Again and again, O’Brien describes Cacciato as being strangely, eerily calm. This again adds to the sense of Cacciato as otherworldly or superhuman—a kind of dream figure the soldiers are pursuing. All these seemingly fantastical elements ultimately point towards the revelation, at the novel’s end, that this whole journey towards Paris is playing out in Berlin’s traumatized imagination.
The soldiers march toward Cacciato. Suddenly, Stink Harris looks down: he’s “tripped” a wire. Quickly, the soldiers jump to the ground, knowing that there will be an enormous explosion. Paul Berlin crouches on the ground, closing his eyes and waiting for the inevitable “Boom.” But no explosion comes. Instead, there is a hissing sound, and Lieutenant Corson shouts that the squad has triggered a smoke bomb. Bright red smoke engulfs the soldiers. They can’t see anything. Nevertheless, all seven soldiers manage to crawl to safety, gasping and coughing. As Lieutenant Corson crawls away, he mutters, “Had us, could’ve had us all, he could’ve.”
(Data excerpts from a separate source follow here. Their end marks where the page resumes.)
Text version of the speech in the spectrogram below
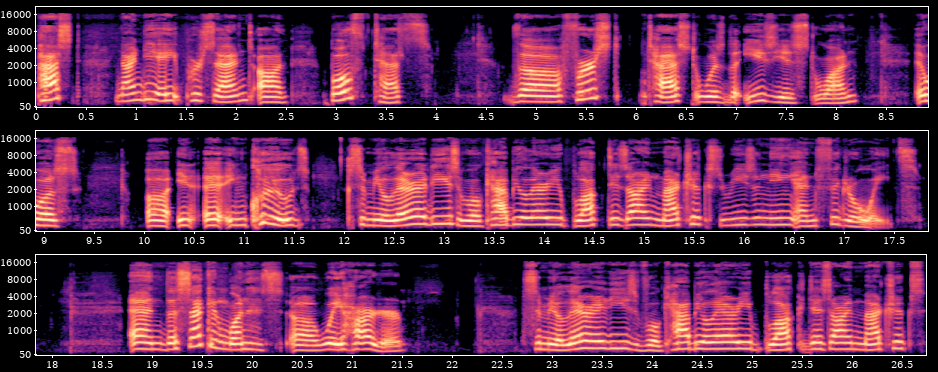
past 98% on both tests. The first test was the easiest one. It was uh it, includes similarities, vocabulary, block design, matrix reasoning, and figure weights. And the second one is uh, way harder. Similarities, vocabulary, block design, matrix,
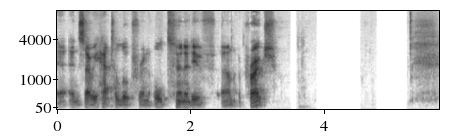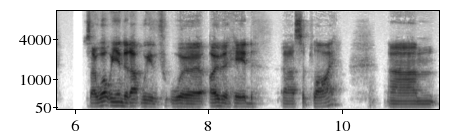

The fact that the bomb is a smoke bomb, rather than a land mine, is, it should be noted, an incredible coincidence. The soldiers are lucky to be alive—the first of many “close shaves” they’ll encounter in the novel. O’Brien reminds us that the soldiers are very lucky to have gotten as far as they’ve gone—fantastically lucky, as it will turn out. The confusion and fear of the smoke bomb is also like a microcosm for the world of the Vietnam War itself.
A few hours later, Oscar Johnson is returning to the squad, carrying a white flag. Johnson has gone to meet with Cacciato, in order to negotiate the terms of Cacciato’s surrender. Johnson has told Cacciato the truth: Cacciato has intentionally endangered the lives of his fellow soldiers, a crime for which he could easily be court-marshaled in the United States. As such, he should surrender, rather than make his situation any worse. Cacciato, Johnson reports, has refused to surrender. He cheerfully apologized for the smoke, and asked Johnson how the squad is “holding up.” Johnson asks Lieutenant Corson, “Why not let him go, sir?” Corson only replies that he needs “rest.”
In this section, O’Brien introduces the legalistic side of duty and desertion. According to this perspective, Cacciato is a criminal because he’s refused to fight on behalf of his government, and has disobeyed his commanding officers, Corson and Johnson. And yet these crimes seem hilarious petty when compared to the crimes of the Vietnam War itself—what’s desertion next to the My Lai massacre? (See Background Info.) Moreover, Corson seems increasingly unstable, throwing any and all of his orders—including the order that Cacciato remain a soldier—into question.
That night, Paul Berlin dreams about Cacciato walking through the country. He still wants to believe that Cacciato could succeed in his plan to walk to Paris. “Yes, it could be done,” he tells himself. Suddenly, it begins to rain.
Berlin becomes increasingly adamant in his belief that Cacciato can make it to Paris. He seemingly does so because he needs something to believe in—something to inspire him to survive.
The next morning, the rain has subsided. Berlin wakes up and sees a small fire in the distance—Cacciato is cooking himself breakfast. Lieutenant Corson wakes up and announces, “let’s do it.” Eddie, Oscar, and Harold Murphy proceed towards Cacciato, while Corson and the other soldiers stay behind, “to block a retreat.” They plan to arrest Cacciato. It is still very dark, and Berlin fires a bright green flare into the sky. Back with Corson, Doc imagines that the soldiers are celebrating the New Year—1968, the Year of the Pig.
For not the last time in the novel, O’Brien ends a section with a “cliffhanger.” He toys with our sense of anticipation throughout the novel, calling into question how “realistic” any of the events in the book really are. The hallucinatory description of this scene, in hindsight, seemingly echoes Berlin’s trauma—this is the night on which he (presumably) shot Cacciato.